All entries must be returned precisely as they appear.

____________

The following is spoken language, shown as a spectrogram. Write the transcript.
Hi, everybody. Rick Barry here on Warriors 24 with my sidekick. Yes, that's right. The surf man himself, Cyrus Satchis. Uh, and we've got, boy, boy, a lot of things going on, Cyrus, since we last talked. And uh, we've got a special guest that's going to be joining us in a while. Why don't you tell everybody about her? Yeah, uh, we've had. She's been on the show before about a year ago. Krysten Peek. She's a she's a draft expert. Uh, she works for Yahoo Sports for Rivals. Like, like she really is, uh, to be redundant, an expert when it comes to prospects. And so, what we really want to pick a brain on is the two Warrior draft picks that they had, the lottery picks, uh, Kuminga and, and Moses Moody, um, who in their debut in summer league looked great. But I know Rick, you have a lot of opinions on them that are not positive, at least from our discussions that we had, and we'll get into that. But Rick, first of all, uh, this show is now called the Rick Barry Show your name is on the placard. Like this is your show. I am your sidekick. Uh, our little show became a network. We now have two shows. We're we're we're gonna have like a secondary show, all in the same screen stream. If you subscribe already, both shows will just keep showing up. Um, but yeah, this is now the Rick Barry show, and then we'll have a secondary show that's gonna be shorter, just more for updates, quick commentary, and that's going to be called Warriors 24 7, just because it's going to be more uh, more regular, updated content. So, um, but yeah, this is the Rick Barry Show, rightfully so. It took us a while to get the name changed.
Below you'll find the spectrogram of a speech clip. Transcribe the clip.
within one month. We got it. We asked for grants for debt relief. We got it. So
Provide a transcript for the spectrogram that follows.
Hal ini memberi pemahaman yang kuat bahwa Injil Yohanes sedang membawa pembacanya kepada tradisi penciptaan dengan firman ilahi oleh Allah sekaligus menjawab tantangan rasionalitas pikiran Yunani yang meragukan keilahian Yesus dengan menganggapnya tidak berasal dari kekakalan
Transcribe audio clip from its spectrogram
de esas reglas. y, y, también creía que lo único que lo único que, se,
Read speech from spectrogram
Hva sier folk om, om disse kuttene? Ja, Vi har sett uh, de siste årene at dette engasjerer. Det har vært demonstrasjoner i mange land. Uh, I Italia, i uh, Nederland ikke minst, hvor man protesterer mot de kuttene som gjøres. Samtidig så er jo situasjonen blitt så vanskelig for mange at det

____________

Result>
The following is spoken language, shown as a spectrogram. Write the transcript.
Hi, everybody. Rick Barry here on Warriors 24 with my sidekick. Yes, that's right. The surf man himself, Cyrus Satchis. Uh, and we've got, boy, boy, a lot of things going on, Cyrus, since we last talked. And uh, we've got a special guest that's going to be joining us in a while. Why don't you tell everybody about her? Yeah, uh, we've had. She's been on the show before about a year ago. Krysten Peek. She's a she's a draft expert. Uh, she works for Yahoo Sports for Rivals. Like, like she really is, uh, to be redundant, an expert when it comes to prospects. And so, what we really want to pick a brain on is the two Warrior draft picks that they had, the lottery picks, uh, Kuminga and, and Moses Moody, um, who in their debut in summer league looked great. But I know Rick, you have a lot of opinions on them that are not positive, at least from our discussions that we had, and we'll get into that. But Rick, first of all, uh, this show is now called the Rick Barry Show your name is on the placard. Like this is your show. I am your sidekick. Uh, our little show became a network. We now have two shows. We're we're we're gonna have like a secondary show, all in the same screen stream. If you subscribe already, both shows will just keep showing up. Um, but yeah, this is now the Rick Barry show, and then we'll have a secondary show that's gonna be shorter, just more for updates, quick commentary, and that's going to be called Warriors 24 7, just because it's going to be more uh, more regular, updated content. So, um, but yeah, this is the Rick Barry Show, rightfully so. It took us a while to get the name changed.
Below you'll find the spectrogram of a speech clip. Transcribe the clip.
within one month. We got it. We asked for grants for debt relief. We got it. So
Provide a transcript for the spectrogram that follows.
Hal ini memberi pemahaman yang kuat bahwa Injil Yohanes sedang membawa pembacanya kepada tradisi penciptaan dengan firman ilahi oleh Allah sekaligus menjawab tantangan rasionalitas pikiran Yunani yang meragukan keilahian Yesus dengan menganggapnya tidak berasal dari kekakalan
Transcribe audio clip from its spectrogram
de esas reglas. y, y, también creía que lo único que lo único que, se,
Read speech from spectrogram
Hva sier folk om, om disse kuttene? Ja, Vi har sett uh, de siste årene at dette engasjerer. Det har vært demonstrasjoner i mange land. Uh, I Italia, i uh, Nederland ikke minst, hvor man protesterer mot de kuttene som gjøres. Samtidig så er jo situasjonen blitt så vanskelig for mange at det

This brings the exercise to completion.